One exact copy of the listing, minus the images, is the required answer.

*** Opening Material provided ***

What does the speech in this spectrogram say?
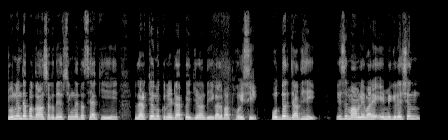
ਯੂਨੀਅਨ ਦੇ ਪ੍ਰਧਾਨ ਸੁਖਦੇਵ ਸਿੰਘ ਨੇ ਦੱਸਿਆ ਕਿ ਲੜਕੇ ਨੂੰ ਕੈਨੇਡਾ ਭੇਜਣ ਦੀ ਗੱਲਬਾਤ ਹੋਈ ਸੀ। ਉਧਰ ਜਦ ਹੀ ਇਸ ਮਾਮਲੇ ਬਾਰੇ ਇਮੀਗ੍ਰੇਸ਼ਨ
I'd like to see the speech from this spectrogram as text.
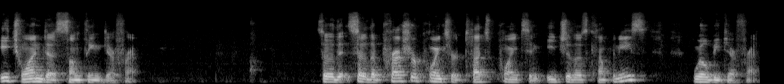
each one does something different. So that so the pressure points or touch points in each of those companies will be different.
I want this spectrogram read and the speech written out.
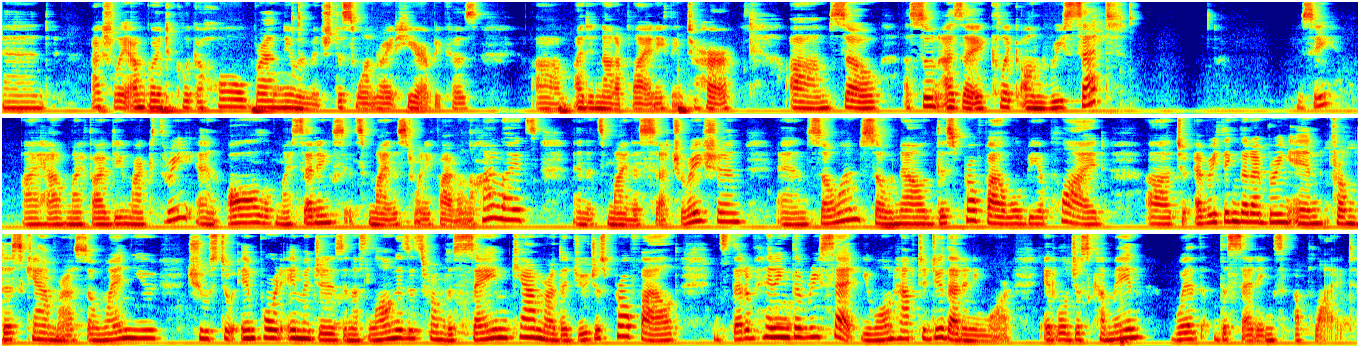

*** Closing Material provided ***

#### Output for this task:
What does the speech in this spectrogram say?
ਯੂਨੀਅਨ ਦੇ ਪ੍ਰਧਾਨ ਸੁਖਦੇਵ ਸਿੰਘ ਨੇ ਦੱਸਿਆ ਕਿ ਲੜਕੇ ਨੂੰ ਕੈਨੇਡਾ ਭੇਜਣ ਦੀ ਗੱਲਬਾਤ ਹੋਈ ਸੀ। ਉਧਰ ਜਦ ਹੀ ਇਸ ਮਾਮਲੇ ਬਾਰੇ ਇਮੀਗ੍ਰੇਸ਼ਨ
I'd like to see the speech from this spectrogram as text.
each one does something different. So that so the pressure points or touch points in each of those companies will be different.
I want this spectrogram read and the speech written out.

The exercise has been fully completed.